Your browser is no longer supported

For the best possible experience using our website we recommend you upgrade to a newer version or another browser.

Your browser appears to have cookies disabled. For the best experience of this website, please enable cookies in your browser

We'll assume we have your consent to use cookies, for example so you won't need to log in each time you visit our site.
Learn more


  • Comment
Britain's worst 500 secondary schools cannot blame poverty for failure, according to evidence to be published this ...
Britain's worst 500 secondary schools cannot blame poverty for failure, according to evidence to be published this week, reported The Sunday Telegraph (p4).

Education secretary David Blunkett will tell teachers there is no clear link between the number of children receiving free school meals - the traditional benchmark of poverty - and a school's GCSE performance. Government statistics show that some schools with a high

proportion of pupils receiving free meals are achieving GCSE results in line with, or above, the national average.

By contrast, other schools with few pupils receiving free meals are performing dismlly year after year. There is also a wide variation in the achievements of schools where the number of pupils on free meals is almost identical.

Mr Blunkett will release the findings at an NUT conference in London on the future of secondary education.
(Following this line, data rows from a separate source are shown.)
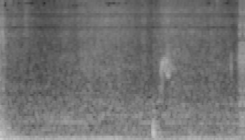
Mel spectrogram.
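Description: A steady low background hum, opening with a short click.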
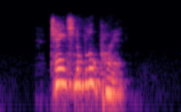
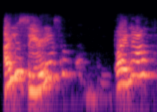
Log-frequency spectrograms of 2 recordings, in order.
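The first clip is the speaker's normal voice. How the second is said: climbing much higher into mock disbelief; incredulous husband; 10 semitones higher than usual. Husband catching wife on Facebook at dawn, incredulous. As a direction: imitate husband's exasperated disbelief. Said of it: "my husband was like".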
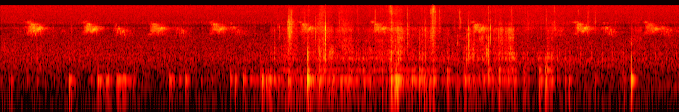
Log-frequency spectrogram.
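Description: Footsteps walking through grass and over stone slabs, a step about every two-thirds of a second, followed by denser rustling and clicks from about halfway through.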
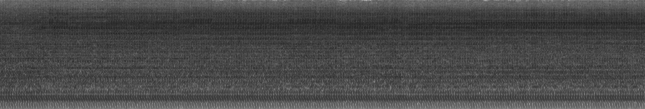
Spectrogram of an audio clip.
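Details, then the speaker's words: Lawn mower two-stroke with homemade big-end bearing shell, running better than before but rough and buzzy with a fast light tick about four a second; owner unsure, suspects something else in the engine, wrong spark plug, or the blade; engine ticking. "no no that ticking noise he's something else in the engine or not maybe the wrong spot plug in it I don't know"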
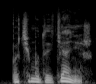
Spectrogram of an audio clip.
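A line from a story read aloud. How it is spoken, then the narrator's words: Quiet question. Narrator (Russian): тихо спросила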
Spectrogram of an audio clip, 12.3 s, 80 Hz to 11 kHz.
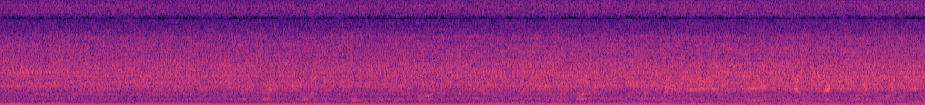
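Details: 1988 Holden VL SV88 V8 after the Rochester Quadrajet needle and seat and choke arm repair, muffler off: it settles into a steady, even idle with a smooth low rumble and no misfire or stumble. The fuel issue is sorted.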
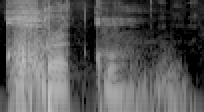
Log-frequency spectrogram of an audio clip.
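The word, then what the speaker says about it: 苦楽: 이렇게 하면은 고락 이죠 락은 라라고 합니다 쿠라 인데요 그니까 괴로움 하고 즐거움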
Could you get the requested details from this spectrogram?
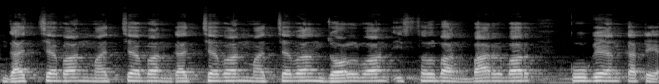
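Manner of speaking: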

He will give warning that he has lost patience with such excuses and announce measures to raise achievement at the country's worst schools.

His main target will be schools where fewer than 25% of pupils gain five GCSEs at grade C or above, the equivalent of the old O-level. Last year year there were 530 such schools, approximately one in seven of all secondaries. Each will be set targets and deadlines for

improvements, and there will be a more ruthless approach to removing poor teachers.

Some schools will be 'twinned' with successful neighboiurs - effectively meaning that the head of the other school will take over. Where progress is still too slow, schools will be closed and reopened under new management.

  • Comment

Have your say

You must sign in to make a comment

Please remember that the submission of any material is governed by our Terms and Conditions and by submitting material you confirm your agreement to these Terms and Conditions.

Links may be included in your comments but HTML is not permitted.